(DATASET ENTRIES)

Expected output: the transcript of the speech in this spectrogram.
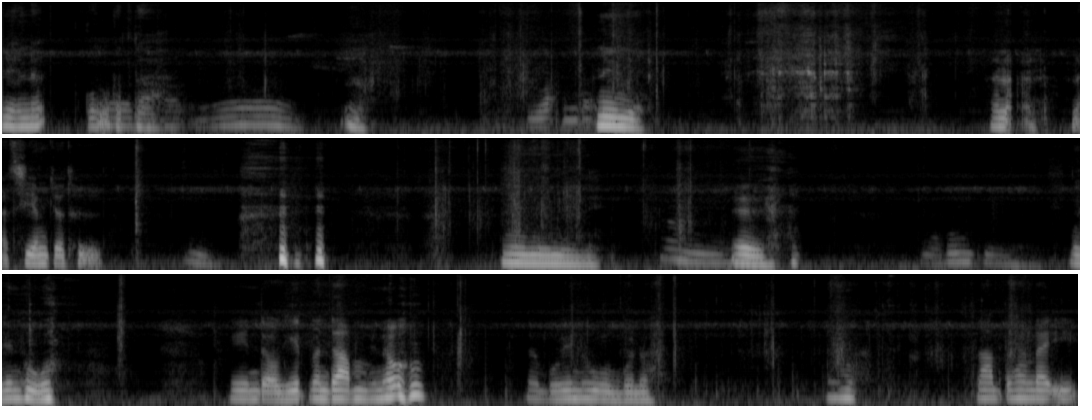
นี่นะก้นกระตายโอ้ยอืมเยอะนี่นี่นั่นน่ะน่ะเสียมจะถืออืมนี่นี่นี่นี่อืมเออหัวหุ้งคือ บเห็นหูเห็นดอกเห็ดมันดำพี่น้องแต่บเห็นหูบนว่ะเอาลามไปทางใดอีก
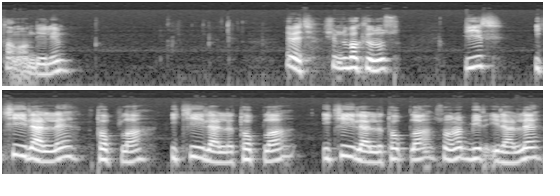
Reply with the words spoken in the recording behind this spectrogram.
Tamam diyelim. Evet şimdi bakıyoruz. 1 2 ilerle topla 2 ilerle topla 2 ilerle topla sonra 1 ilerle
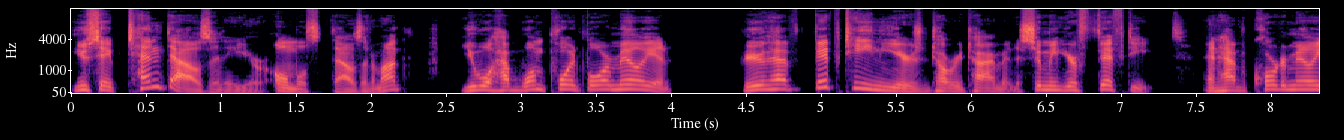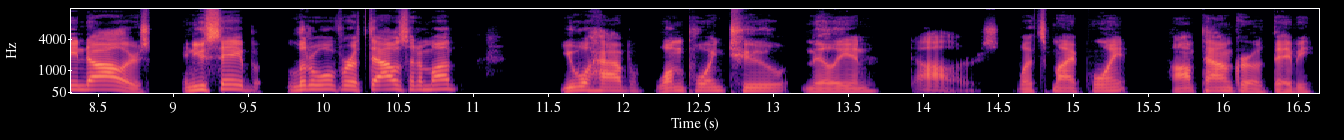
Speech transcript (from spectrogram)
You save 10,000 a year, almost 1,000 a month. You will have 1.4 million. If you have 15 years until retirement, assuming you're 50 and have a quarter million dollars and you save a little over a thousand a month, you will have 1.2 million dollars. What's my point? Compound growth, baby.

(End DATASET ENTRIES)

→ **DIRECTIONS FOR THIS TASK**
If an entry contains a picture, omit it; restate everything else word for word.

→ **ANSWER SECTION**
Expected output: the transcript of the speech in this spectrogram.
นี่นะก้นกระตายโอ้ยอืมเยอะนี่นี่นั่นน่ะน่ะเสียมจะถืออืมนี่นี่นี่นี่อืมเออหัวหุ้งคือ บเห็นหูเห็นดอกเห็ดมันดำพี่น้องแต่บเห็นหูบนว่ะเอาลามไปทางใดอีก
Reply with the words spoken in the recording behind this spectrogram.
Tamam diyelim. Evet şimdi bakıyoruz. 1 2 ilerle topla 2 ilerle topla 2 ilerle topla sonra 1 ilerle
Speech transcript (from spectrogram)
You save 10,000 a year, almost 1,000 a month. You will have 1.4 million. If you have 15 years until retirement, assuming you're 50 and have a quarter million dollars and you save a little over a thousand a month, you will have 1.2 million dollars. What's my point? Compound growth, baby.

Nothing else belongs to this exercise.